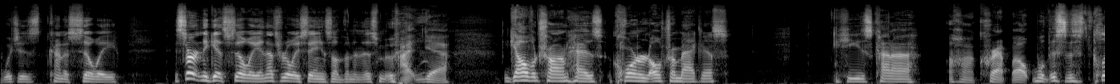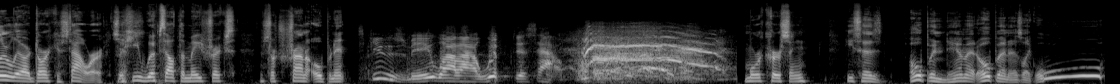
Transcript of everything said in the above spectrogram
which is kind of silly. It's starting to get silly, and that's really saying something in this movie. I, yeah. Galvatron has cornered Ultra Magnus. He's kind of, oh, crap. Oh, well, this is clearly our darkest hour. So he whips out the Matrix and starts trying to open it. Excuse me while I whip this out. More cursing. He says, "Open, damn it, open!" It's like, ooh.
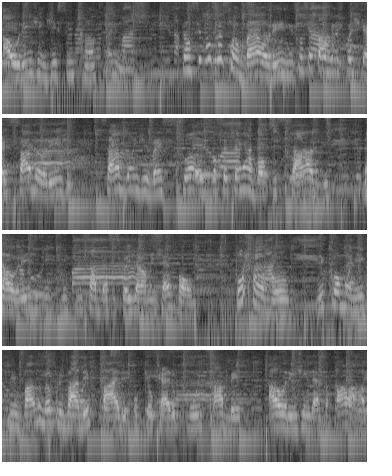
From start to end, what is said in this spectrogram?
a origem disso encanto nenhum. Então se você souber a origem, se você tá ouvindo esse podcast sabe a origem, sabe de onde vem, se você tem uma avó que sabe da origem, que, que, que sabe dessas coisas, geralmente é vó. Por favor, me comunique, vá no meu privado e fale, porque eu quero muito saber a origem dessa palavra.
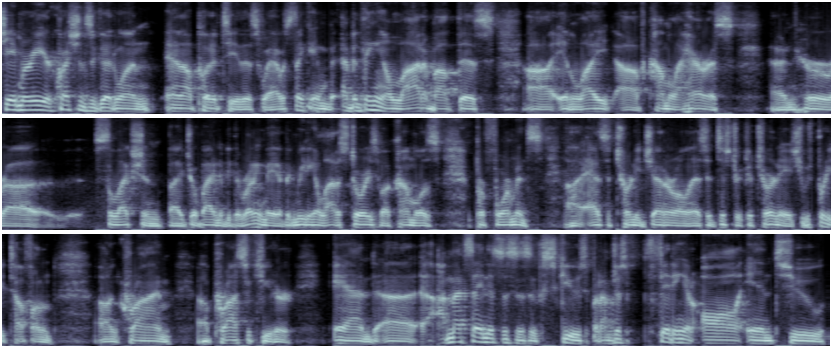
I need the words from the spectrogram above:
Jay Marie, your question's a good one, and I'll put it to you this way. I was thinking, I've been thinking a lot about this uh, in light of Kamala Harris and her uh, selection by Joe Biden to be the running mate. I've been reading a lot of stories about Kamala's performance uh, as Attorney General and as a district attorney. She was pretty tough on on crime, uh, prosecutor. And uh, I'm not saying this is an excuse, but I'm just fitting it all into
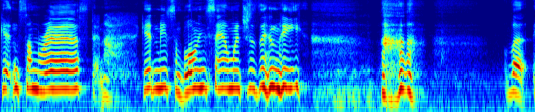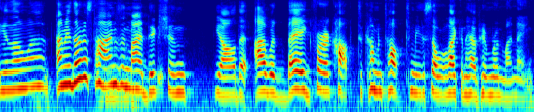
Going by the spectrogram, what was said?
getting some rest and getting me some bologna sandwiches in me. but you know what? I mean, there was times in my addiction, y'all, that I would beg for a cop to come and talk to me so I can have him run my name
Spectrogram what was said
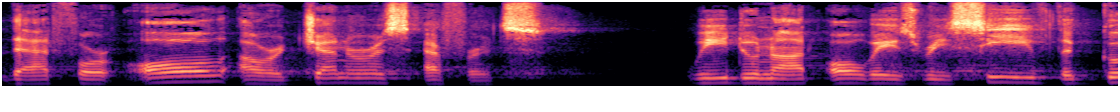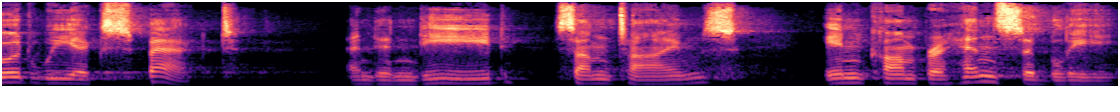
that for all our generous efforts, we do not always receive the good we expect, and indeed, sometimes, incomprehensibly,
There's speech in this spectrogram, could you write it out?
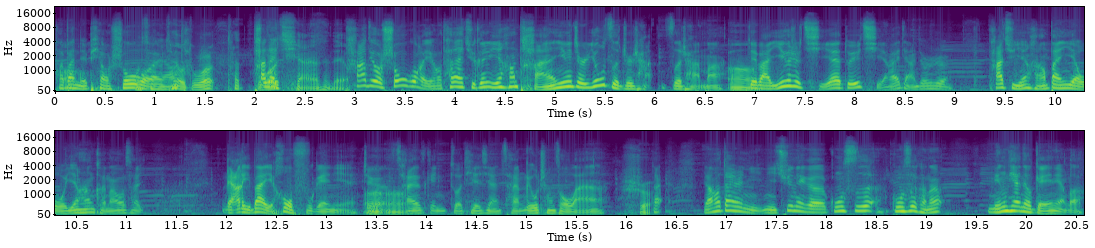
他把你这票收过来，然后他有多少？他他多少钱啊？他得他就收过来以后，他再去跟银行谈，因为这是优质资产资产嘛，嗯对吧？一个是企业，对于企业来讲，就是他去银行办业务，银行可能我操俩礼拜以后付给你，这个才给你做贴现，才流程走完。是然后但是你你去那个公司，公司可能明天就给你了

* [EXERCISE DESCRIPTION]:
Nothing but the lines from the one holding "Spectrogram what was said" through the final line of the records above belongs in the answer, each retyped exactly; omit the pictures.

* [WORKED SOLUTION]:
Spectrogram what was said
that for all our generous efforts, we do not always receive the good we expect, and indeed, sometimes, incomprehensibly,
There's speech in this spectrogram, could you write it out?
他把你这票收过来，然后他有多少？他他多少钱啊？他得他就收过来以后，他再去跟银行谈，因为这是优质资产资产嘛，嗯对吧？一个是企业，对于企业来讲，就是他去银行办业务，银行可能我操俩礼拜以后付给你，这个才给你做贴现，才流程走完。是然后但是你你去那个公司，公司可能明天就给你了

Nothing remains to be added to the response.